- Self-regulation, discipline and patience. I trust you all to keep to the schedule of letter exchange, and to respond according to the schedule. Since this course is condensed into seven weeks, as opposed to the usual fourteen, we must be brisk with our responses. Don’t belabor your letters and assignments. Attend to your correspondence right away and post your letters promptly, and the course will work according to the schedule. Then you must exercise patience as you wait to hear back.
You will be evaluated on the depth and originality of your written work, and for your ability to attend to the details and schedule of the course.
It is important to note that our correspondence is private. The letters I will write to the group and to you individually belong to me, and are not to be shared without permission. The original essays I will write in the coming weeks are written for you, and they are also part of a larger book project of mine, and so I ask that you not post, or share these with people outside the class. As for my individual letters to you, you are the unique recipient of that letter, and this exchange is not meant for others. I will hold your letters to the same standards of privacy.
Some notes on letter writing etiquette:
When you address a letter to me, or to each other, I ask that it include a few consistent elements. At the top of a letter, it’s important to note the date and the location from which you are writing. For example:
September 1, 2020
Catskill, Greene County, New York
After you list the date and the location, you open your letter with a salutation. The standard salutation should be “Dear ~,” and if the letter is to a friend or familiar acquaintance, you follow their name with a comma. When writing a business letter, you would follow the person’s title and name with a colon. Since we will use each other’s first names, a comma is correct. While “Dear” may sound strange or overly familiar to you, as opposed to “Hi,” or “Hey,” which you might find in an email, “Dear” is a salutation and not an endearment, and many people (mostly those my age or older) find “Hi” or “Hey” to be overly familiar and presumptuous.

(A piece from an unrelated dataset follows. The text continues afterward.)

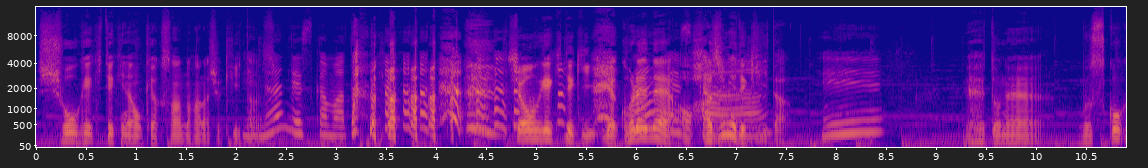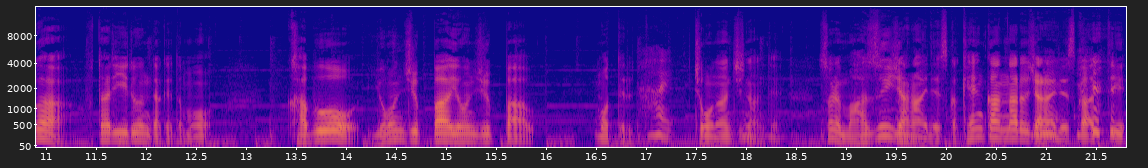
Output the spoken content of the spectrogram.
衝撃的なお客さんの話を聞いたんです何ですかまた。衝撃的。いやこれね初めて聞いた。え。っ、とね息子が2人いるんだけども株を 40%40% 持ってる。はい。長男次男で。それまずいじゃないですか。喧嘩になるじゃないですかって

When you write to me, please address me as “Dear Mark,” or if you prefer more formality, you may address me as “Dear Professor,” or “Dear Professor Wunderlich.”
To close a letter, “Sincerely,” “Regards,” “With warm regards,” “Yours,” etc. are all options. I ask that you print or type your name below your signature so it is legible. Welcome to the beginning of an experiment!
Syllabiology is an occasional column in which generous scholars share their syllabi, and their thoughts related to the teaching of a single class.
Grateful thanks to Mark Wunderlich of Bennington College for inaugurating this exciting new series.